▸ What you need to do: In the entries below, find the line with "Mel spectrogram, levels" and the line with "Pitch range, talking", then retype both and everything between them exactly. Do not copy the pictures.

▸ Provided data:

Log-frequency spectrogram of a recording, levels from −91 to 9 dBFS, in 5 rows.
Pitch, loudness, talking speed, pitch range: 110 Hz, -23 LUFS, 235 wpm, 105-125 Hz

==

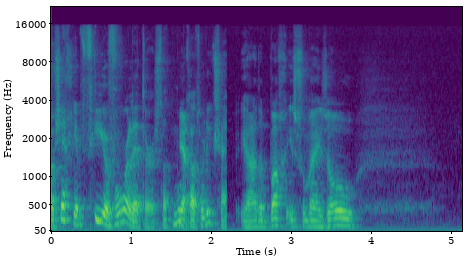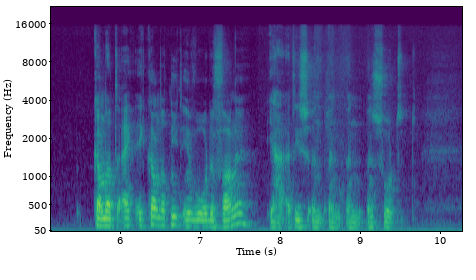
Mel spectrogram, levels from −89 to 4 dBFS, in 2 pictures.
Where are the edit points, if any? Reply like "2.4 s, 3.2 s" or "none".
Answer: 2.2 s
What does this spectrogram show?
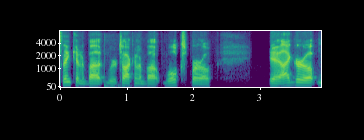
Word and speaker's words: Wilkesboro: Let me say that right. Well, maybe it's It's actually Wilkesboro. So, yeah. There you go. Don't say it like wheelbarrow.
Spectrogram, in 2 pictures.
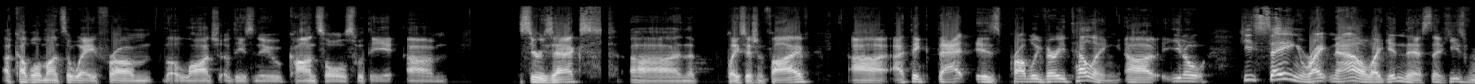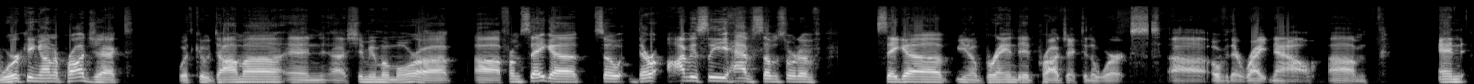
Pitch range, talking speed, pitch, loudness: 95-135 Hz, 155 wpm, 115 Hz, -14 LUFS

▸ Result of the exercise:
Mel spectrogram, levels from −89 to 4 dBFS, in 2 pictures.
Where are the edit points, if any? Reply like "2.4 s, 3.2 s" or "none".
Answer: 2.2 s
What does this spectrogram show?
Word and speaker's words: Wilkesboro: Let me say that right. Well, maybe it's It's actually Wilkesboro. So, yeah. There you go. Don't say it like wheelbarrow.
Spectrogram, in 2 pictures.
Pitch range, talking speed, pitch, loudness: 95-135 Hz, 155 wpm, 115 Hz, -14 LUFS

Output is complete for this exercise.